Not only do I agree with everyone here, but to top it, the new box collars are not available yet. No one can get one to you until November or December the earliest, so this means that many athletes will not have any experience with them until a meet. I don't think it is a great idea for athletes to practice with the box and box collar the way it is, and then get to their first competition and have to get used to having a smaller area to plant into. What sense does that make?

Decamouse
PV Great
Posts: 923
Joined: Thu Oct 24, 2002 6:43 pm
Expertise: Masters vaulter, coach, USATF Official
World Record Holder?: Renaud Lavillenie
Favorite Vaulter: Kate Dennison
Location: Bohners Lake, Wisconsin
Contact:

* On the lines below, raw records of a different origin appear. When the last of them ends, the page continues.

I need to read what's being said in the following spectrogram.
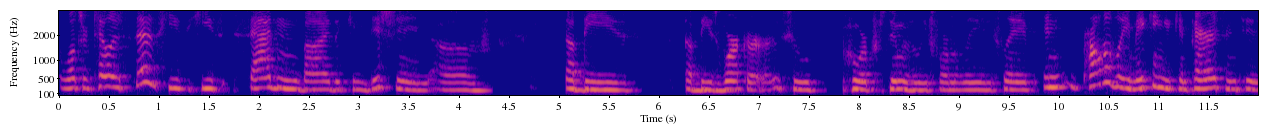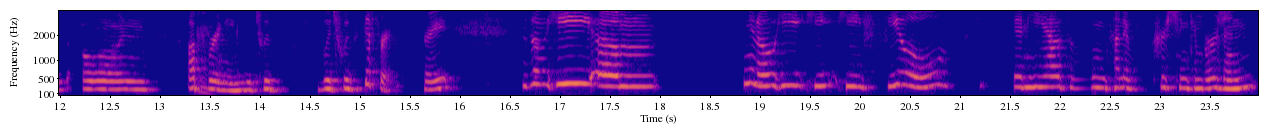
Walter Taylor says he's he's saddened by the condition of of these of these workers who who are presumably formerly enslaved and probably making a comparison to his own upbringing, which was which was different, right? And so he um, you know, he he he feels, and he has some kind of Christian conversion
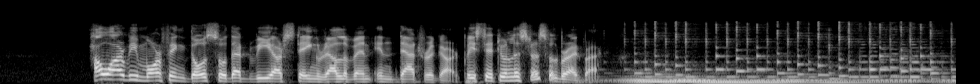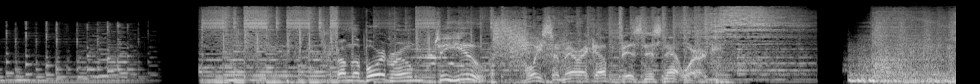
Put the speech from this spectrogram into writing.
How are we morphing those so that we are staying relevant in that regard? Please stay tuned, listeners. We'll be right back. From the boardroom to you, Voice America Business Network.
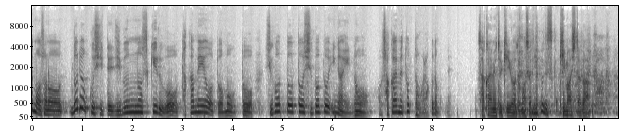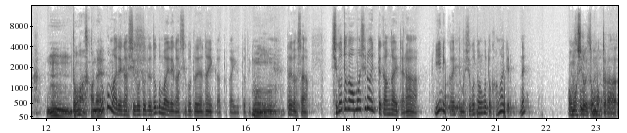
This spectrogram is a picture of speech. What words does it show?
でもその努力して自分のスキルを高めようと思うと仕事と仕事以外の境目取った方が楽だもんね。境目とキーワードまさに 来ましたが。うんどうなんですかどねこまでが仕事でどこまでが仕事じゃないかとか言った時に、うん。例えばさ仕事が面白いって考えたら家に帰っても仕事のこと考えてるもんね。面白いと思ったら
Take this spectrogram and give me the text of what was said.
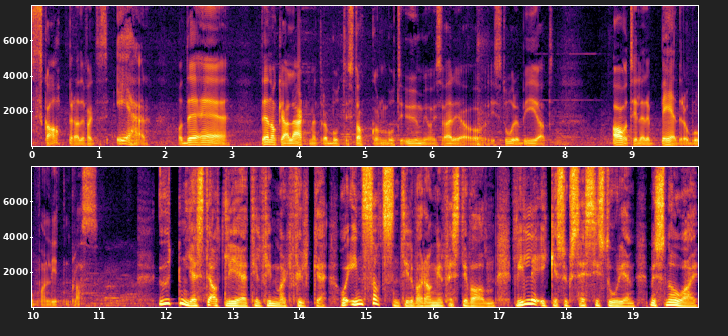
skapere det faktisk er her. Og det er, det er noe jeg har lært meg etter å ha bodd i Stockholm, bodd i Umeå i Sverige og i store byer, at av og til er det bedre å bo på en liten plass. Uten gjesteatelieret til Finnmark fylke og innsatsen til Varangerfestivalen ville ikke suksesshistorien med Snow-Eye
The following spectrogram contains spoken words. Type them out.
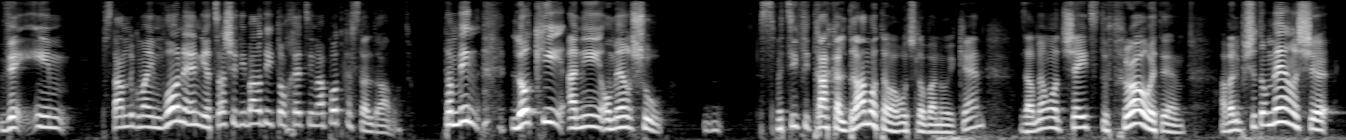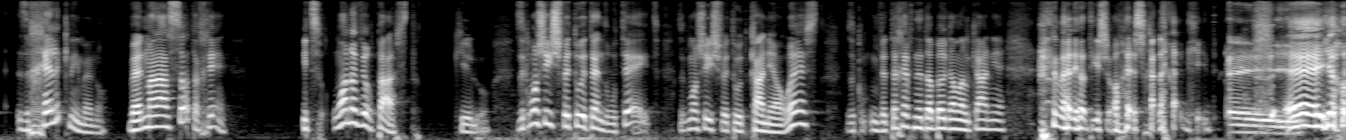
ועם סתם דוגמה עם רונן, יצא שדיברתי איתו חצי מהפודקאסט על דרמות. אתה מבין? לא כי אני אומר שהוא ספציפית רק על דרמות הערוץ שלו בנוי, כן? זה הרבה מאוד shades to throw at him, אבל אני פשוט אומר שזה חלק ממנו, ואין מה לעשות, אחי. It's one of your past, כאילו. זה כמו שישפטו את אנדרו טייט, זה כמו שישפטו את קניה ווסט, ותכף נדבר גם על קניה, מעניין אותי לשמוע מה יש לך להגיד. היי, יואו.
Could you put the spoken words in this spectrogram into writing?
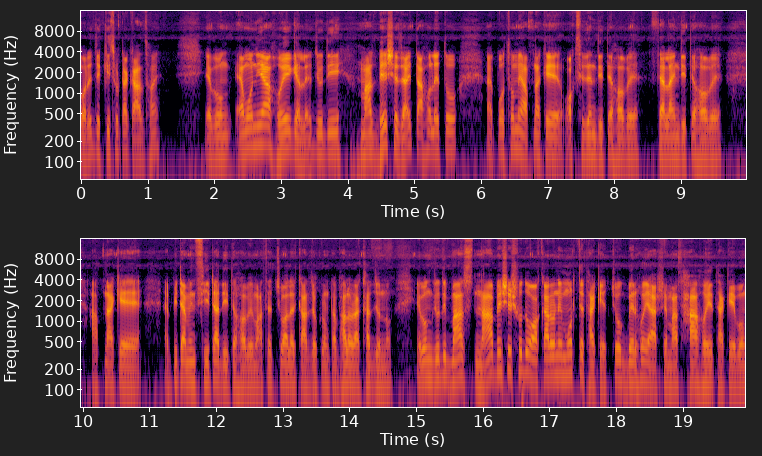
করে যে কিছুটা কাজ হয়। এবং অ্যামোনিয়া হয়ে গেলে যদি মাছ ভেসে যায়, তাহলে তো প্রথমে আপনাকে অক্সিজেন দিতে হবে, স্যালাইন দিতে হবে আপনাকে ভিটামিন সিটা দিতে হবে, মাছের চোয়ালের কার্যক্রমটা ভালো রাখার জন্য। এবং যদি মাছ না ভেসে শুধু অকারণে মরতে থাকে, চোখ বের হয়ে আসে, মাছ হা হয়ে থাকে এবং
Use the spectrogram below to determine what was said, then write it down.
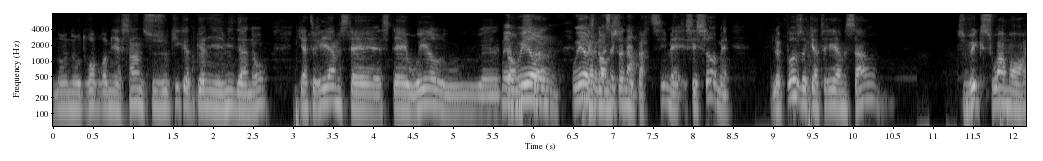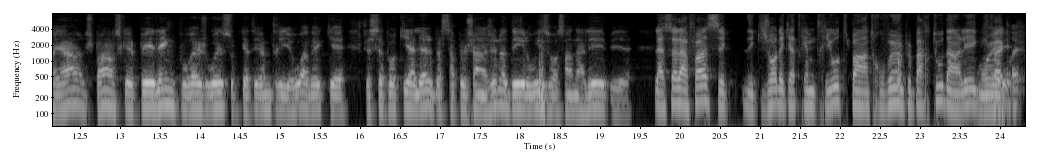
nos- nos trois premiers centres, Suzuki, Kotkaniemi, Dano. Quatrième, c'était c'était Will ou euh, Mais Thompson. Will, Will Quand Thompson est parti, mais c'est ça, mais le poste de quatrième centre, tu veux qu'il soit à Montréal, je pense que Péling pourrait jouer sur le quatrième trio avec, euh, je ne sais pas qui à l'aile, parce que ça peut changer. Là. Day Louise va s'en aller. Puis, euh, La seule affaire, c'est que des joueurs de quatrième trio, tu peux en trouver un peu partout dans la ligue. Oui. Fait que Ouais.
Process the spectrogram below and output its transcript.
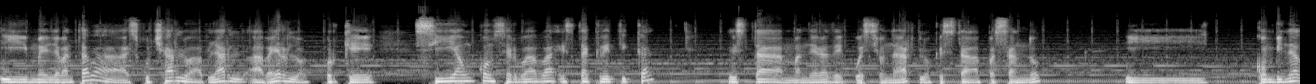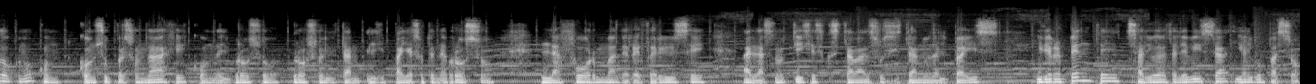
y me levantaba a escucharlo, a hablarlo, a verlo, porque sí aún conservaba esta crítica, esta manera de cuestionar lo que estaba pasando y combinado ¿no? con, con su personaje, con el broso, broso el payaso tenebroso, la forma de referirse a las noticias que estaban suscitando en el país y de repente salió de Televisa y algo pasó.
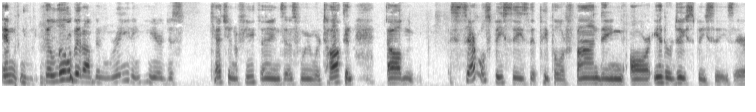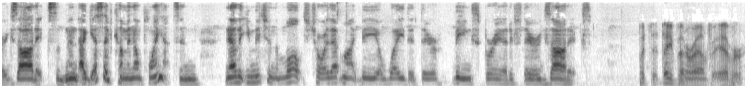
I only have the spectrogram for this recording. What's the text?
and the little bit I've been reading here, just catching a few things as we were talking. Um, several species that people are finding are introduced species. They're exotics, and, I guess they've come in on plants. And now that you mentioned the mulch, Troy, that might be a way that they're being spread if they're exotics. But they've been around forever,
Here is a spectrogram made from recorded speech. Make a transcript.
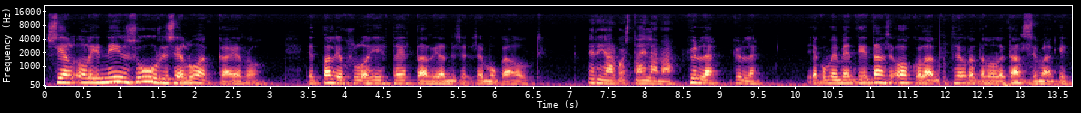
Siellä oli niin suuri se luokkaero, että paljonko sulla on hehtaaria, niin se, sen mukaan oltiin. Eriarvoista elämää. Kyllä, kyllä. Ja kun me mentiin tanssi Ohkolan seurantalolle tanssimaankin,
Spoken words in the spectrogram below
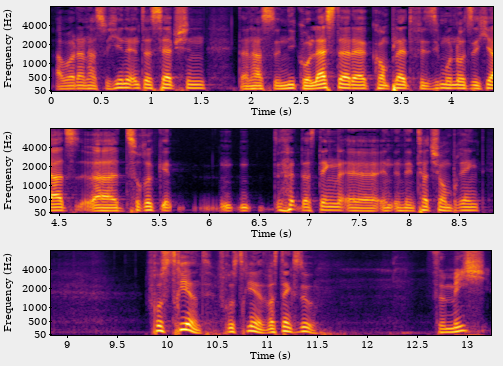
aber dann hast du hier eine Interception, dann hast du Nico Lester, der komplett für 97 Yards äh, zurück in, das Ding äh, in, in den Touchdown bringt. Frustrierend, frustrierend. Was denkst du? Für mich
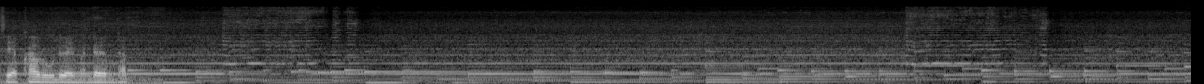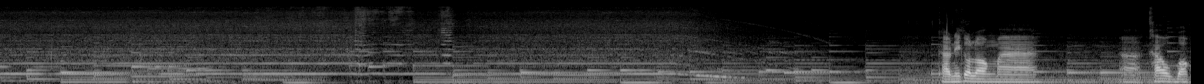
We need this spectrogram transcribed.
เสียบเข้ารูเดือยเหมือนเดิมครับ คราวนี้ก็ลองมาเข้าบล็อก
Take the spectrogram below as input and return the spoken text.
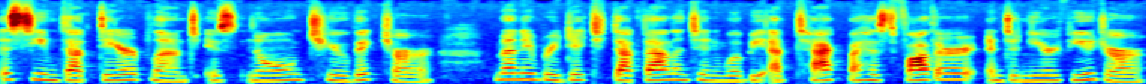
It seems that their plan is known to Victor. Many predict that Valentin will be attacked by his father in the near future.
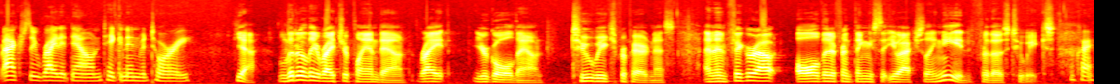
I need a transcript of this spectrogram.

Re: Let's Talk About The Real Issue!

Unread postby Decamouse » Sat Oct 12, 2013 7:01 pm

Why are they not available -- that should be the bigger question and one the NCAA should also ask -- should have been tested in production -- or is the stuff you see online sales and marketing hype? Or are changes happening to meet the requirements? Or?
Plant like crap sometimes ok most times

User avatar
rainbowgirl28
I'm in Charge
Posts: 30435
Joined: Sat Aug 31, 2002 1:59 pm
Expertise: Former College Vaulter, I coach and officiate as life allows
Lifetime Best: 11'6"
Gender: Female
World Record Holder?: Renaud Lavillenie
Favorite Vaulter: Casey Carrigan
Location: A Temperate Island
Contact:

Re: Let's Talk About The Real Issue!

Unread postby rainbowgirl28 » Sat Oct 12, 2013 10:14 pm

Branko720 wrote:Not only do I agree with everyone here, but to top it, the new box collars are not available yet. No one can get one to you until November or December the earliest, so this means that many athletes will not have any experience with them until a meet. I don't think it is a great idea for athletes to practice with the box and box collar the way it is, and then get to their first competition and have to get used to having a smaller area to plant into. What sense does that make?


I bought one last spring, did they just sell out?


Return to “Pole Vault - Equipment”

Who is online

Users browsing this forum: No registered users and 5 guests